Along the way, Heins sparred with the New York Times when the paper wrote a story about how ashamed some BlackBerry owners were of their device. He was a good-will ambassador for BlackBerry, sitting courtside at an NBA game with a BlackBerry 10 handset. Quickly becoming the face of BlackBerry, Heins introduced the new BlackBerry 10 to the world and when analysts starting questioning if sales of the BlackBerry Z10 were as good as the company was saying, it was the executive that defended the phone. Not that he didn't have some missteps along the way. Heins might have put his foot in his mouth this April when he said that tablets would be a dead product in five years.

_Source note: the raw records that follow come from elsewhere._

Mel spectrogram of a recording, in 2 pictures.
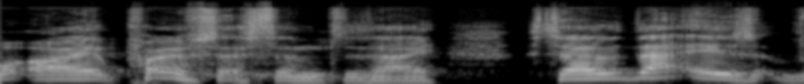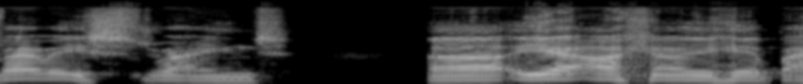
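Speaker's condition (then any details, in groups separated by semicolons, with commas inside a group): ALS; peculiar voice, speech very difficult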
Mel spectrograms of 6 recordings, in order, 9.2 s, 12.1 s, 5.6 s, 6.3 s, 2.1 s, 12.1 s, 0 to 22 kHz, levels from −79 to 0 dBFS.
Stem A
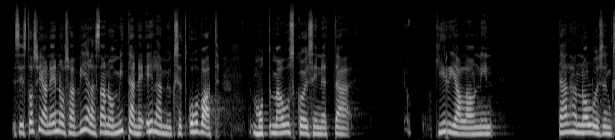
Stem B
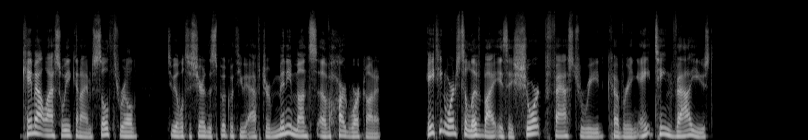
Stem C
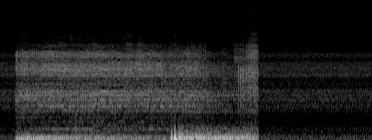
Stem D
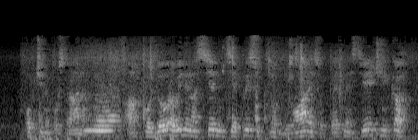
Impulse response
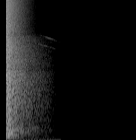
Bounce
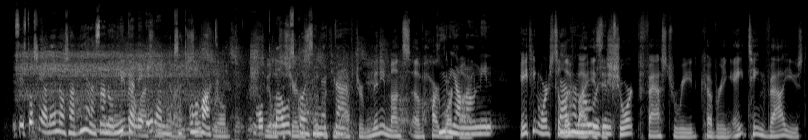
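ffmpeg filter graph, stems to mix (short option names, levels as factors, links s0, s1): -filter_complex "[0:a]asplit=2[s0][s1];[s1]afreqshift=0.54[s2];[s0][s2]amix=inputs=2:normalize=1,volume=1.41,asplit=2[s3][s4];[1:a]dynaudnorm=f=490:g=9:m=2,adelay=1400,volume=0.398[s5];[2:a]highpass=1500,volume=1.12[s6];[3:a]aeval=exprs='(tanh(20*val(0)+0.65)-tanh(0.65))/20':c=same,adelay=50,volume=0.355[s7];[s4]apad=whole_len=246235[s8];[s6][s8]sidechaingate=range=0.0224:threshold=0.00398:ratio=16:detection=peak[s9];[s3][s5][s9][s7]amix=inputs=4:normalize=0"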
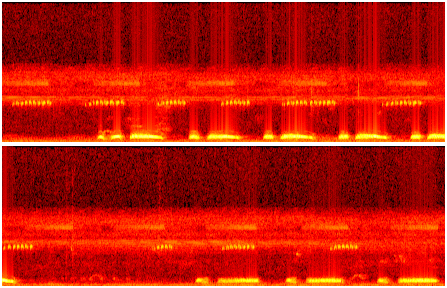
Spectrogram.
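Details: Wild-caught spotted dove calling strongly in a contest match beneath a communal stilt house, singing a slow, sparse-paced style: bursts of low, hollow coos with downward-bending notes, a pause, then more coos, over steady high insect chirps.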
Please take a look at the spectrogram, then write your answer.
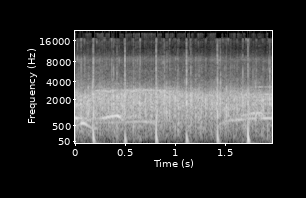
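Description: An audience at a success celebration event in Delhi claps in a steady, evenly spaced rhythm, about six sharp claps in two seconds over a sustained tonal hum.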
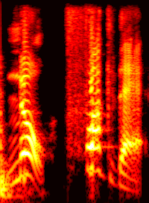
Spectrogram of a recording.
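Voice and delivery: ordinary talk, nothing marked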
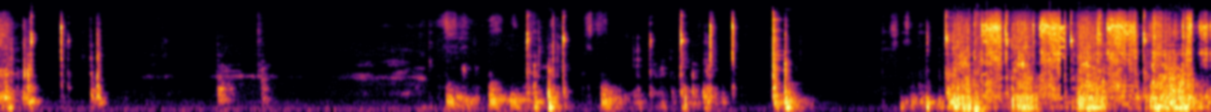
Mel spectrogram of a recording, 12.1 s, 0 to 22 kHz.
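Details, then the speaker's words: Roadside giveaway Hitachi CS33EB chainsaw, cold, on fuel left by the previous owner: several sharp pull-cord strokes, then it fires and runs roughly on full choke before being moved to half choke. It starts unexpectedly well. "Ooh, she fired. I'll give it like half choke. You gotta be kidding me."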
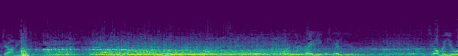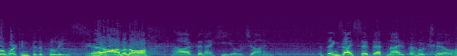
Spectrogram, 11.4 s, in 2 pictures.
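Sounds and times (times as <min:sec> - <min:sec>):
speech: 0:00.0 - 0:01.8, 0:03.9 - 0:04.6, 0:05.4 - 0:11.4
car engine drone as the car pulls away: 0:00.2 - 0:07.6.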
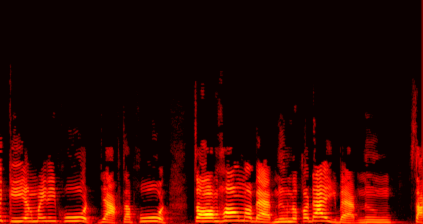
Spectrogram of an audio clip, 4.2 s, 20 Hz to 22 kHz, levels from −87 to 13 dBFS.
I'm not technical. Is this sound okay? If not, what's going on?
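No. At 3.66 s the speech jumps forward. This is compressed frames skipped. A piece of the compressed file, likely one 23 ms frame, was missing or damaged. About a fiftieth of a second never plays.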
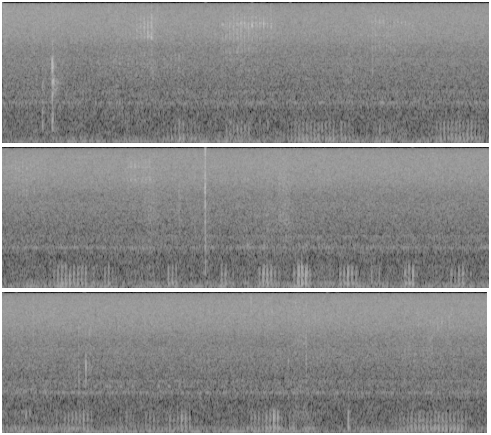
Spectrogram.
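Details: Domestic cat purring: a steady low rumbling purr continues throughout, with soft pulsing texture, under a constant hum and a few faint clicks.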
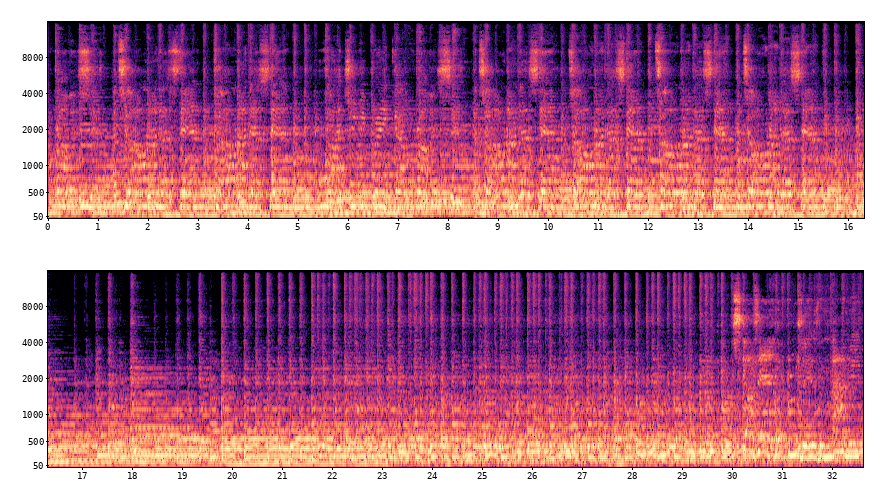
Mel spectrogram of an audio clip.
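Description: Two acoustic guitars strummed together in a live rock song, with a steady rhythm. The sound thins out briefly about sixteen seconds in, then comes back with denser, busier strumming.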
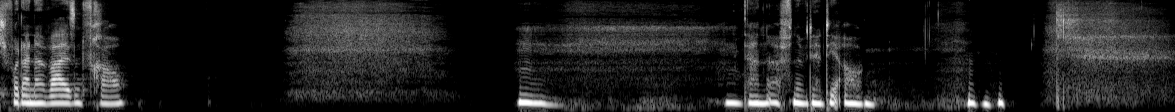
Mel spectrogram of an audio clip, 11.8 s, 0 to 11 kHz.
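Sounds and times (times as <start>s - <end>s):
speech: 0.0s - 1.3s, 5.2s - 5.8s, 7.2s - 8.9s, 9.6s - 10.8s
deep breath in and out: 2.8s - 4.8s, 5.4s - 7.2s, 10.4s - 11.7s.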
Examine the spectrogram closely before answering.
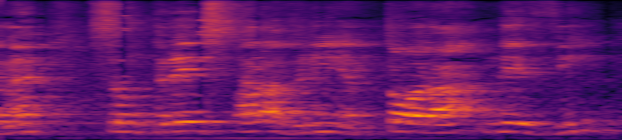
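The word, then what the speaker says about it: Nevi'im: São três palavrinhas, Torá, Nevim e Nebrim, ou Nevim, ou Ketuvim, tá? Que alguns colocam lá, na hora que vai colocar lá, na escrita, por exemplo, coloca Nebrim, mas lê-se Nevim, tá?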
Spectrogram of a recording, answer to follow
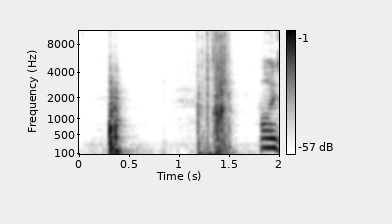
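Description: Tarot cards being shuffled by hand: a sharp slap of cards about a third of a second in, then a longer swish of cards around a second and a half in.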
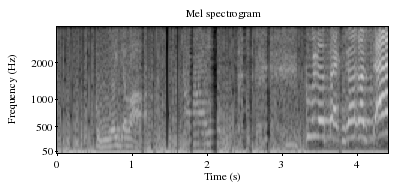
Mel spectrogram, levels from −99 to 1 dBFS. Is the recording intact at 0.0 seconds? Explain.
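No. A stuck bit runs from 0.0 seconds through the whole clip, likely one data bit held at a fixed value. About half the samples are pushed off by that bit's weight, giving distortion and noise filling the pauses, above a call path band-limited to 4 kHz.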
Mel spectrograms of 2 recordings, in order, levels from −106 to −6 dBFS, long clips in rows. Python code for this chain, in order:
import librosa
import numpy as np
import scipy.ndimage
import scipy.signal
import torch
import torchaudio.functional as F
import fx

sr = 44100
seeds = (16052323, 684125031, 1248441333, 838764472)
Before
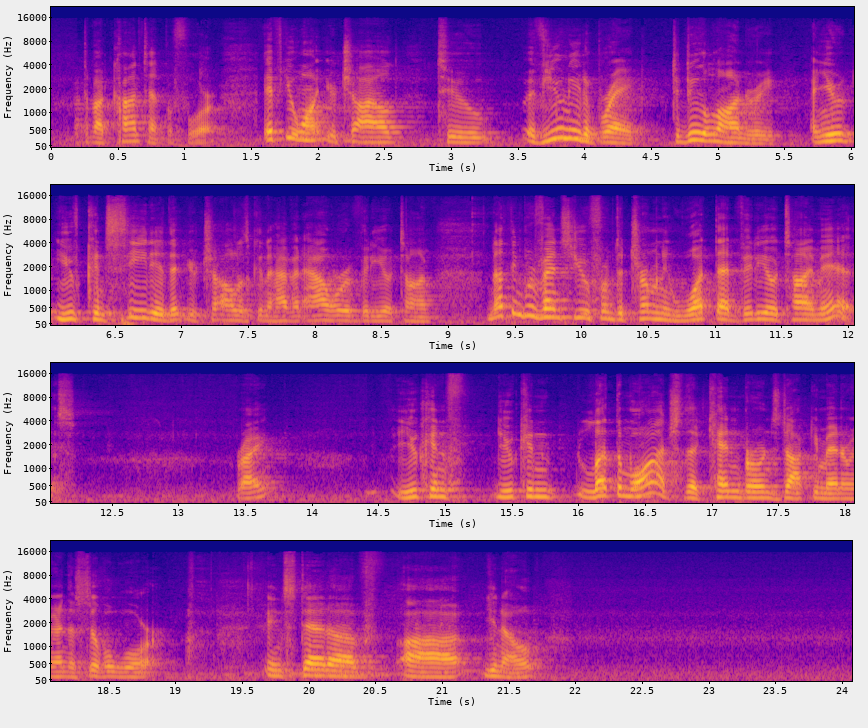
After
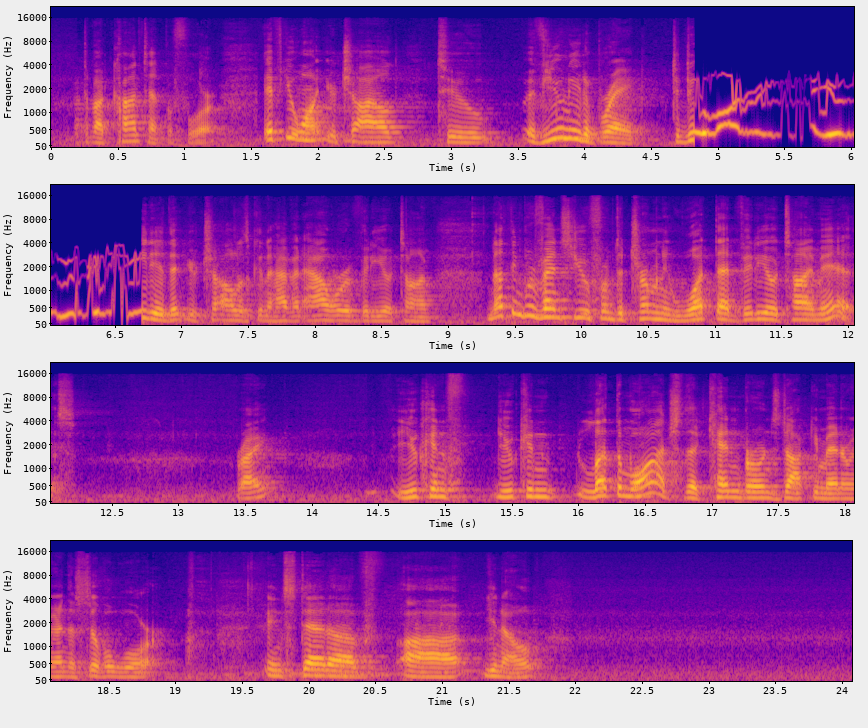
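

y = fx.sine_speech(x, sr, at=(4.82, 6.71))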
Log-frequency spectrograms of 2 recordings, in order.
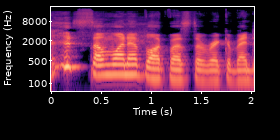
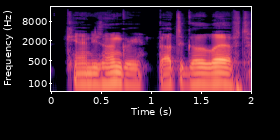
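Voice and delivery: mock mutter under breath, much lower pitch; 4 semitones lower than usual. Retelling what another woman said under her breath: retelling a mutter under breath. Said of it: "under her breath".

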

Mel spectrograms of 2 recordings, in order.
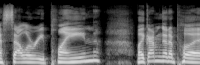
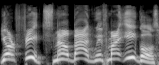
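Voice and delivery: pitched-up comic character voice, playing up the silliness; 8 semitones higher than usual. Retelling the character's random English translation: Pierre Escargot impression. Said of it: "It'd be like".

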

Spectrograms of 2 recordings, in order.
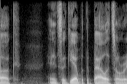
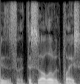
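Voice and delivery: plain

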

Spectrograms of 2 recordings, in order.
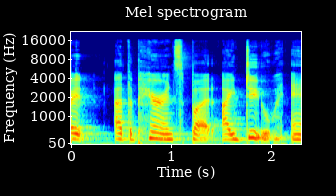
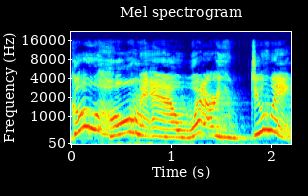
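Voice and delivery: put-on yell, very high-pitched and loud; 9 semitones higher than usual. Retelling a coworker yelling at the speaker: imitating someone yelling. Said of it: "he's yelling".

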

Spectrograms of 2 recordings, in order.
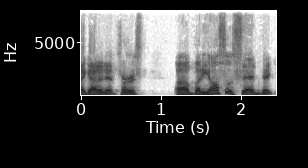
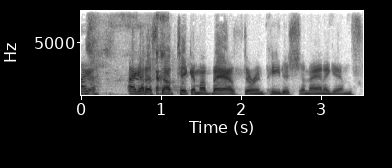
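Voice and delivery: deep cartoon character voice; 4 semitones lower than usual. After warming up the vocal cords, doing a Cleveland Brown voice. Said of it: "I do what I think is a really good Cleveland Brown from Family Guy".

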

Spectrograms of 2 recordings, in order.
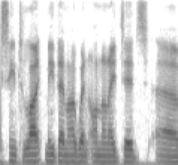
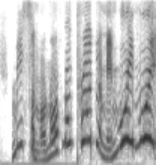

It was the CEO who announced in August that the company would undergo the strategic review that led to the failed attempt to sell BlackBerry. And while it was the inability of Fairfax Financial to secure financing for its bid that led to today's announcement that Heins will be stepping down, in reality it was the failure of BlackBerry to put out a compelling phone with a matching OS that was to blame. BlackBerry had hoped that its new handsets would allow it to sneak in ahead of Windows Phone for third place behind Android and iOS. But unlike BlackBerry, Windows Phone found a niche in low-light photography which was able to sustain the platform until the GDR3 update made Windows Phone 8 a much improved challenger to the duopoly at the top.
Whether the $1 billion investment in BlackBerry can turn the company around is obviously something that we can't know for now. But what we do know is that BlackBerry will have a new man at the top running the show.